Monetary loans

Monetary deposit and loan tenders are the main policy tool for attaining the interest rate level that has been set.  In accordance with liquidity needs, the Bank of Israel offers that banks make deposits with it for terms of one day, one week, or a liquidity period, or take loans from the Bank of Israel for set periods of one day or one week.  Against these loans, the banks provide the Bank of Israel will collateral, including government bonds and Makam.


The monetary tender is a graduated tender on the interest rate.  In a tender on loans, the lowest interest rate is the Bank of Israel rate, and in a tender on deposits, the maximum interest rate is the Bank of Israel rate.  Demand is on interest rate spreads of basis points (hundredths of a percent), and the amount of each bank’s orders separate cannot exceed the amount of the loan or deposit offered in the entire tender.


In the past decade, there have been high liquidity surpluses in the banking system, so the regular tenders conducted by the Bank of Israel are for deposits of various ranges, through which the Bank of Israel absorbs the liquidity at the volume required to attain the set interest rate level.

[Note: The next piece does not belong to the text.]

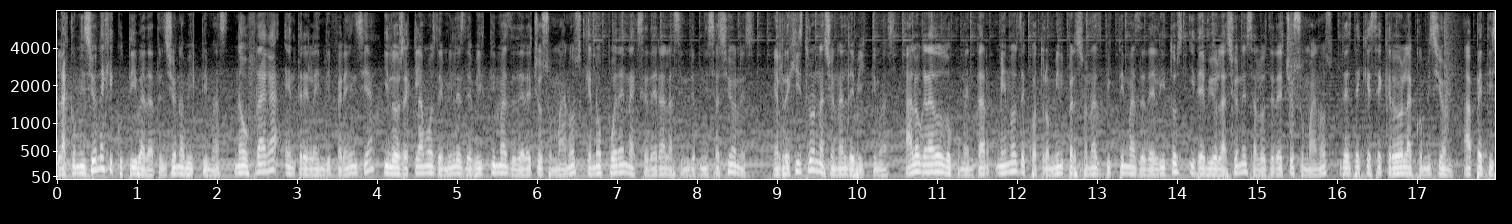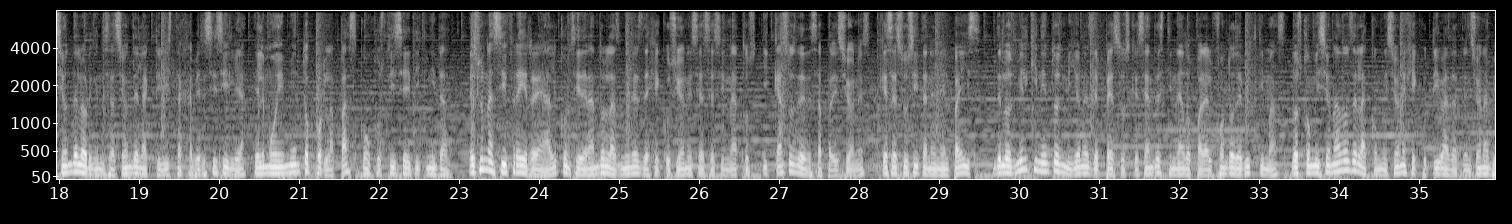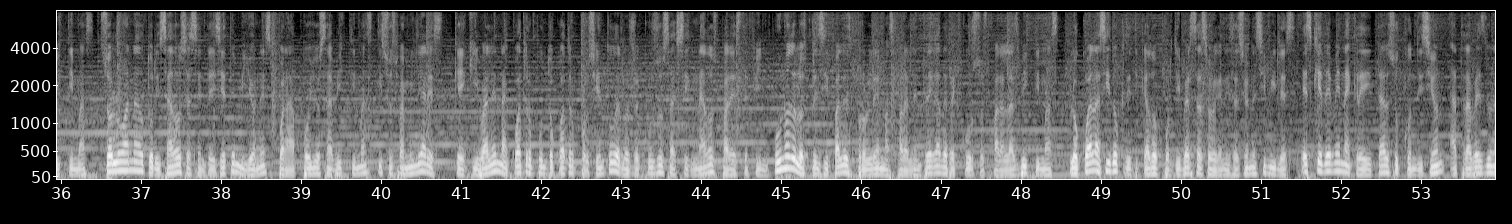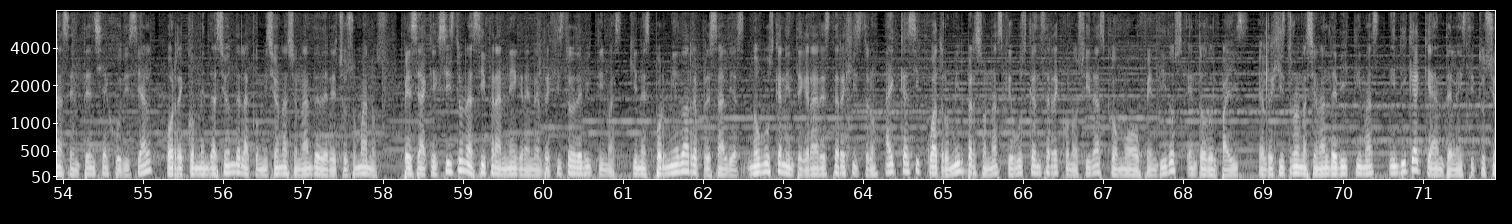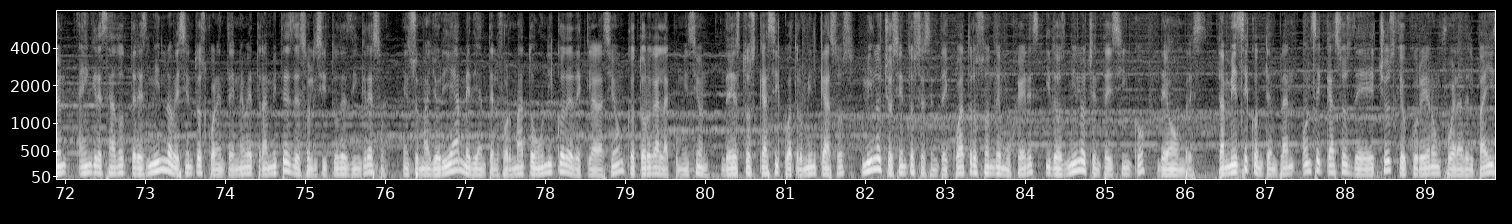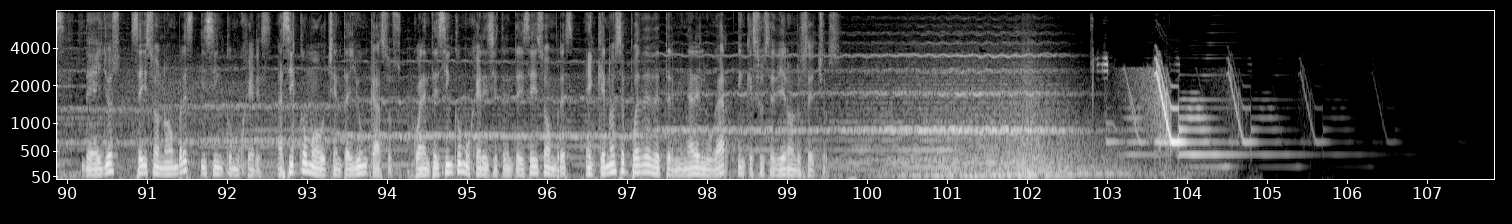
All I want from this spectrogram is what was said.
La Comisión Ejecutiva de Atención a Víctimas naufraga entre la indiferencia y los reclamos de miles de víctimas de derechos humanos que no pueden acceder a las indemnizaciones. El Registro Nacional de Víctimas ha logrado documentar menos de 4.000 personas víctimas de delitos y de violaciones a los derechos humanos desde que se creó la comisión, a petición de la organización del activista Javier Sicilia, el Movimiento por la Paz con Justicia y Dignidad. Es una cifra irreal considerando las miles de ejecuciones y asesinatos y casos de desapariciones que se suscitan en el país. De los 1.500 millones de pesos que se han destinado para el Fondo de Víctimas, los comisionados de la Comisión Ejecutiva de Atención a Víctimas solo han autorizado 67 millones para apoyos a víctimas y sus familiares, que equivalen a 4.4% de los recursos asignados para este fin. Uno de los principales problemas para la entrega de recursos para las víctimas, lo cual ha sido criticado por diversas organizaciones civiles, es que deben acreditar su condición a través de una sentencia judicial o recomendación de la Comisión Nacional de Derechos Humanos. Pese a que existe una cifra negra en el registro de víctimas, quienes por miedo a represalias no buscan integrar este registro, hay casi 4.000 personas que buscan ser reconocidas como ofendidos en todo el país. El Registro Nacional de Víctimas indica que ante la institución ha ingresado 3.949 trámites de solicitudes de ingreso, en su mayoría mediante el formato único de declaración que otorga la Comisión. De estos casi 4.000 casos, 1.864 son de mujeres y 2.085 de hombres. También se contemplan 11 casos de hechos que ocurrieron fuera del país, de ellos 6 son hombres y 5 mujeres, así como 81 casos, 45 mujeres y 36 hombres, en que no se puede determinar el lugar en que sucedieron los hechos.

Long-term loan program:  In response to the COVID-19 crisis, the Bank of Israel Monetary Committee decided upon a special program of long-term loans.  As part of the program, the Bank of Israel issued loans in a number of tranches for periods of 3 or 4 years at interest rates of 0.1 percent or -0.1 percent, on condition that the banking corporations provide credit to small and micro businesses.  A total of NIS 40 billion in loans was issued as part of the program, and the program ended in July 2021.


This page was last updated on: 29/01/2024